April 30, 2020

 

The video of the April 30 NCAER webinar is available on NCAER’s YouTube Channel

 

As we approach May 3rd and the end of the second lockdown in India, and as the reported Covid-19 case-load and the number of daily new cases appear to be declining, attention is increasingly turning to the need for rapid action on the economy to protect livelihoods and enterprises, including the most vulnerable MSMEs that provide employment for the majority of India’s labour force. The Government announced a relief package for the poor of Rs 1.7 lakh crore on March 27, but much more has been eagerly awaited over the past month. Policymakers have the unenviable but critical task of making difficult choices on how much and where they are willing to spend. India’s fiscal situation was not great to start with, but is now under even more pressure with sharply declining revenues and with estimates of the additional pandemic-related expenditures as high as 5 percent of GDP or Rs 10 lakh crore, according to Arvind Subramanian and Devesh Kapur when they spoke at a recent NCAER webinar. Developments in financial markets in the past few days add further concern.  With each passing day, the cost of an eventual recovery and the revival of large and small businesses is likely to rise, while urgent action and funding are needed to protect the most vulnerable whose livelihoods and lives have been deeply impacted by the Coronavirus and the lockdown.

 

On April 30, NCAER hosted the next in its Coronavirus Briefings webinar series to discuss how to protect and rebuild the Indian economy out of the deepest recession it will have fallen into in its history.  The second in this series dealing with the Indian macro economy, the webinar was moderated by Shekhar Shah and featured four leading financial sector India Chief Economists—Neelkanth Mishra, Pranjul Bhandari, Samiran Chakraborty, and Devendra K Pant.
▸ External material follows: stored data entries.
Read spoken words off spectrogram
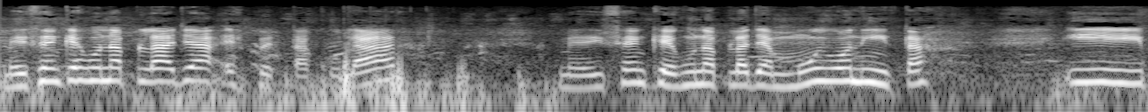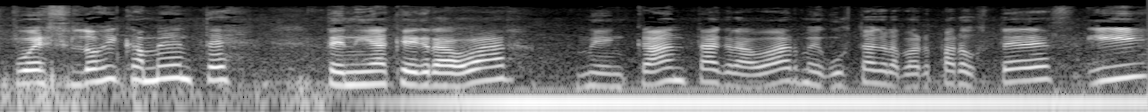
Me dicen que es una playa espectacular, me dicen que es una playa muy bonita y pues lógicamente tenía que grabar. Me encanta grabar me gusta grabar para ustedes. Y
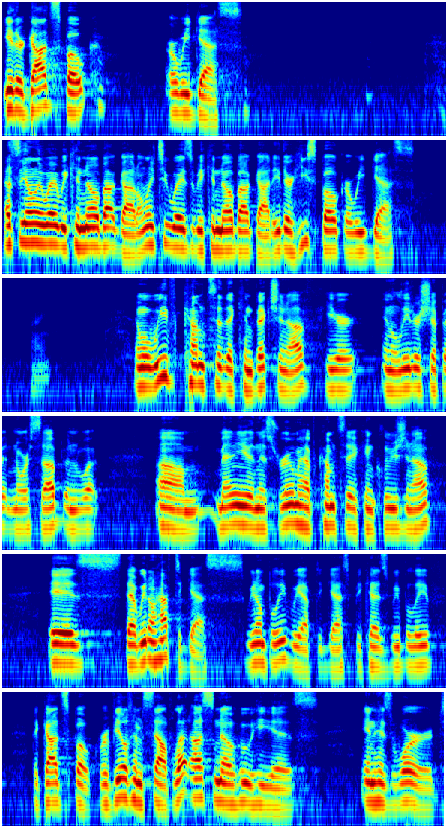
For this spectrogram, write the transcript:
Either God spoke, or we guess. That's the only way we can know about God. Only two ways we can know about God. Either He spoke or we guess. Right? And what we've come to the conviction of here in the leadership at North Sub, and what um, many in this room have come to the conclusion of, is that we don't have to guess. We don't believe we have to guess because we believe that God spoke, revealed Himself. Let us know who He is in His Word,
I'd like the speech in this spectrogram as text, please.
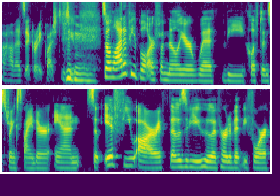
Oh, that's a great question too. so, a lot of people are familiar with the Clifton Strengths Finder, and so if you are, if those of you who have heard of it before,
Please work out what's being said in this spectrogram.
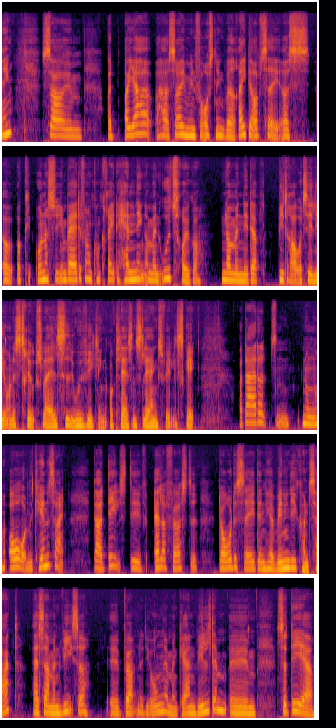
Ikke? Så, øhm, og, og jeg har så i min forskning været rigtig optaget af at, at, at undersøge, hvad er det for nogle konkrete handlinger, man udtrykker, når man netop bidrager til elevernes trivsel og altid udvikling og klassens læringsfællesskab. Og der er der sådan nogle overordnede kendetegn. Der er dels det allerførste, Dorte sagde, den her venlige kontakt, altså at man viser øh, børnene og de unge, at man gerne vil dem. Øh, så det er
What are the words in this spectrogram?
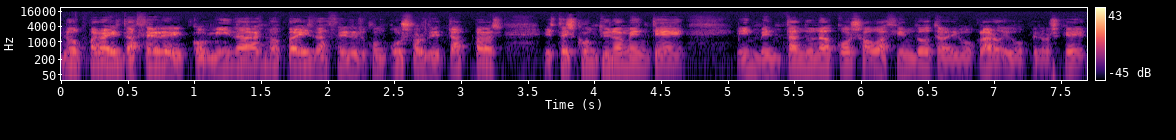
no paráis de hacer eh, comidas, no paráis de hacer concursos de tapas, estáis continuamente inventando una cosa o haciendo otra. Digo, claro, digo, pero es que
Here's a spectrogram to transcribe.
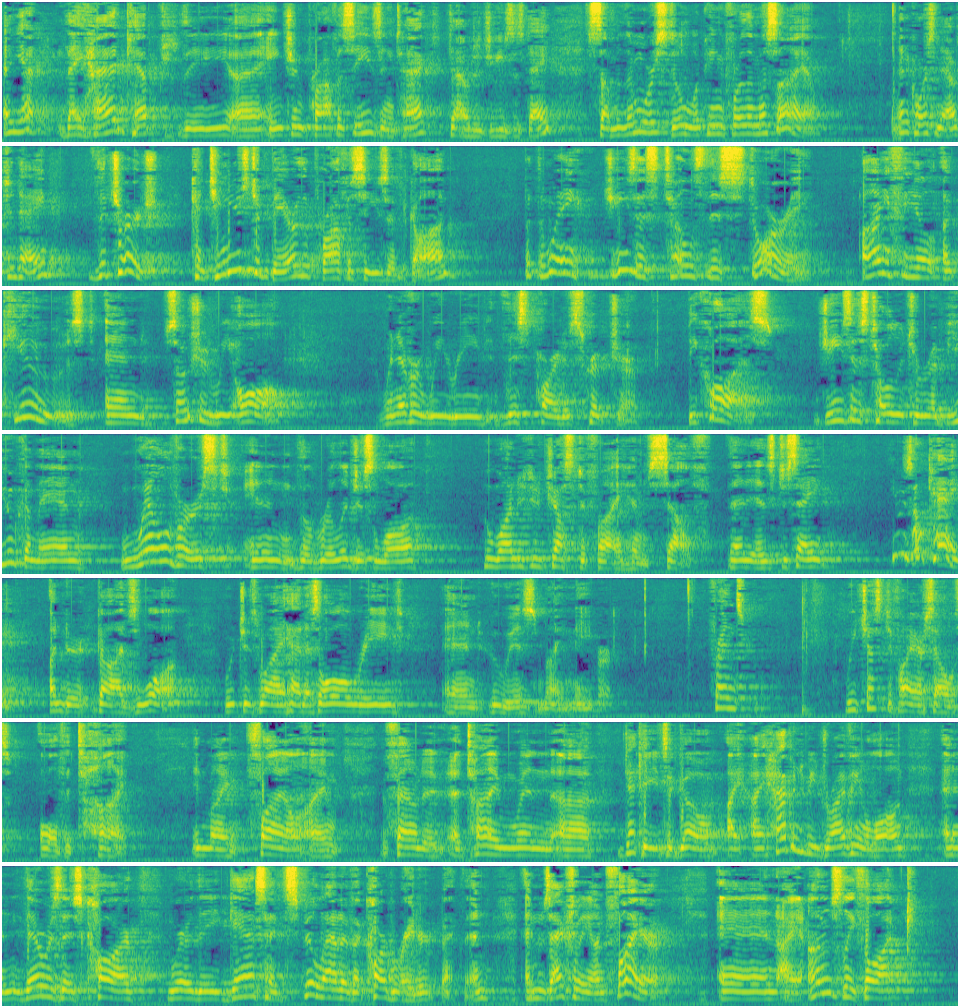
And yet, they had kept the uh, ancient prophecies intact down to Jesus' day. Some of them were still looking for the Messiah. And of course, now today, the church continues to bear the prophecies of God. But the way Jesus tells this story, I feel accused, and so should we all, whenever we read this part of Scripture, because Jesus told it to rebuke a man well versed in the religious law who wanted to justify himself. That is to say, he was okay under God's law, which is why I had us all read, and who is my neighbor? Friends, we justify ourselves all the time. In my file, I found a, a time when, uh, decades ago, I, I happened to be driving along and there was this car where the gas had spilled out of a carburetor back then and was actually on fire. And I honestly thought,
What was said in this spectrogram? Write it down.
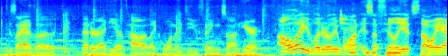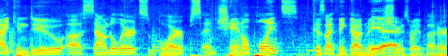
because I have a better idea of how I like want to do things on here. All I literally want is affiliates. That way I can do uh, sound alerts, blurps, and channel points because I think that would make the streams way better.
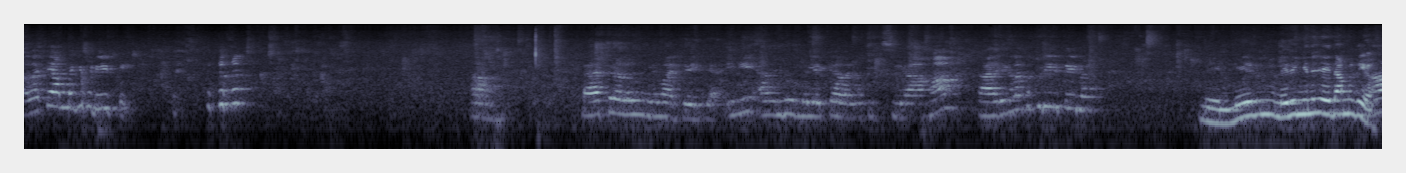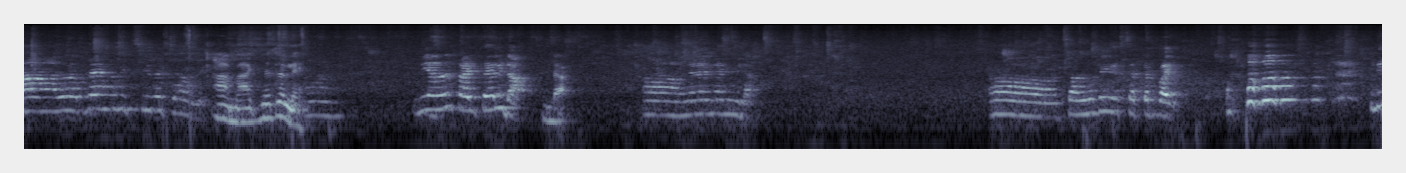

The panelists also responded to write-in questions from webinar participants. The discussion was attended by over 100 participants.